My introduction to the "cruel jidai-geki" genre. It hit me like a visceral experience without compare, but I've since seen several other adaptations of the same story that preceded it. I've also learned that Kihachi Okamoto typically wasn't so dark and intense, with most of his other work bearing a playfully sarcastic smirk.
Criterion was late to the party on this one, which I first saw on IFC and owned in a decent fan-subbed edition. But I'm delighted Criterion finally put out this Janus property in a stunning Blu-ray edition for a broader audience to gain access to some good old Gosha.
Ugetsu was my first Mizoguchi film (which also came via IFC Samurai Saturdays), but this is the one that convinced me of the man's genius. Truly brilliant in plumbing the depths of human despair. Get your Kleenex ready when you sit down with this one.

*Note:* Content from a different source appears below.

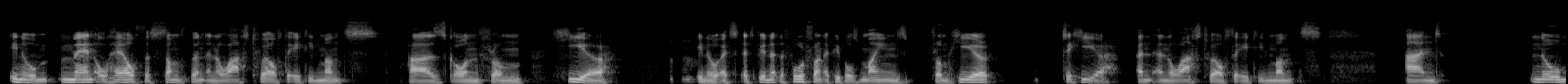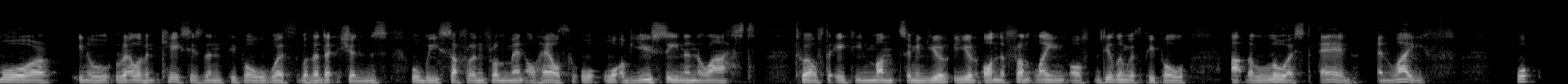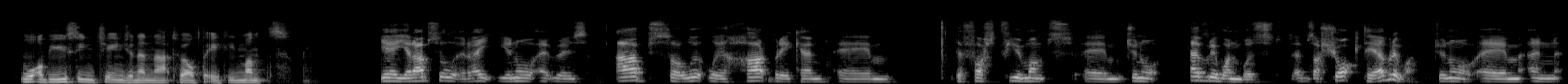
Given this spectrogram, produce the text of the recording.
you know, mental health is something in the last 12 to 18 months has gone from here, mm-hmm. you know, it's it's been at the forefront of people's minds from here to here in, in the last 12 to 18 months. And no more, you know, relevant cases than people with, with addictions will be suffering from mental health. What have you seen in the last 12 to 18 months? I mean, you're you're on the front line of dealing with people at the lowest ebb in life. What what have you seen changing in that 12 to 18 months? Yeah, you're absolutely right. You know, it was absolutely heartbreaking um, the first few months. Um, do you know, everyone was, it was a shock to everyone, do you know, um, and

I treasure this set for its inclusion of Street of Shame, Mizoguchi's final work and perhaps my favorite vintage Japanese film with a contemporary setting. Machiko Kyo is at her best as the sexy, sassy and Americanized Mickey.
This was a true revelation. Once I never would have guessed that Japanese films from the 1930s and the WWII era could be so fresh, so funny and so relevant. I've also found Sadao Yamanaka to fall into the same ahead-of-his-time category. Ornamental Hairpiece is especially magnificent. I know there's plenty enough other Shimizu classics to make up another Eclipse volume or two. That would make me sound just like the bus-driving Mr. Thank You: "Arigatooo! Arigatoooo!"
The calm and gentle manner of Ozu is an acquired taste, and I like to think of him as the Mister Rogers of Japanese cinema. Which I say as a great admirer of Fred Rogers. This Eclipse set was my introduction to his work, and even with my subsequent appreciation of his biggies like Tokyo Story, I still have a special fondness for it. The underrated Late Autumn is my personal favorite Ozu.
Another immersion in a director I'd never encountered before and came to admire big time. I also got to know Masumi Harukawa, the chubby beauty who stars in two of these movies and has become one of my top favorite Japanese actresses (also seen in a couple of Zatoichi installments).
I resisted this set at first because I used to think I wasn't interested in yakuza films. Nikkatsu Noir changed my mind with five stylistic dazzlers. Cruel Gun Story stands out as one of the best heist films I've ever seen.
Full disclosure: I actually own the Masters of Cinema edition, not the Criterion. But regardless of the publisher, this is a thrilling, visually arresting masterpiece. Whenever Criterion releases a Blu-ray upgrade to accompany the recent Kuroneko, I'll jump right on board.
As with Onibaba, I own a U.K. edition of this one. I really disliked Teshigahara's Face of Another and had no interest in buying the box set that includes it. But this one is a totally different matter in my book. It's a deranged parable with images that stick in your mind forever. Give us the Blu-ray if you want to convert me, Criterion.
And last, this is a total oddball that I might never have discovered if not for the Criterion release and all the positive buzz surrounding it. I'm not a horror enthusiast and I would likely have dismissed House as silly teen girl fluff. But oh my goodness, is it ever a wonderful and delirious experience. Thank you, Criterion, for opening my gaijin eyes time and time again.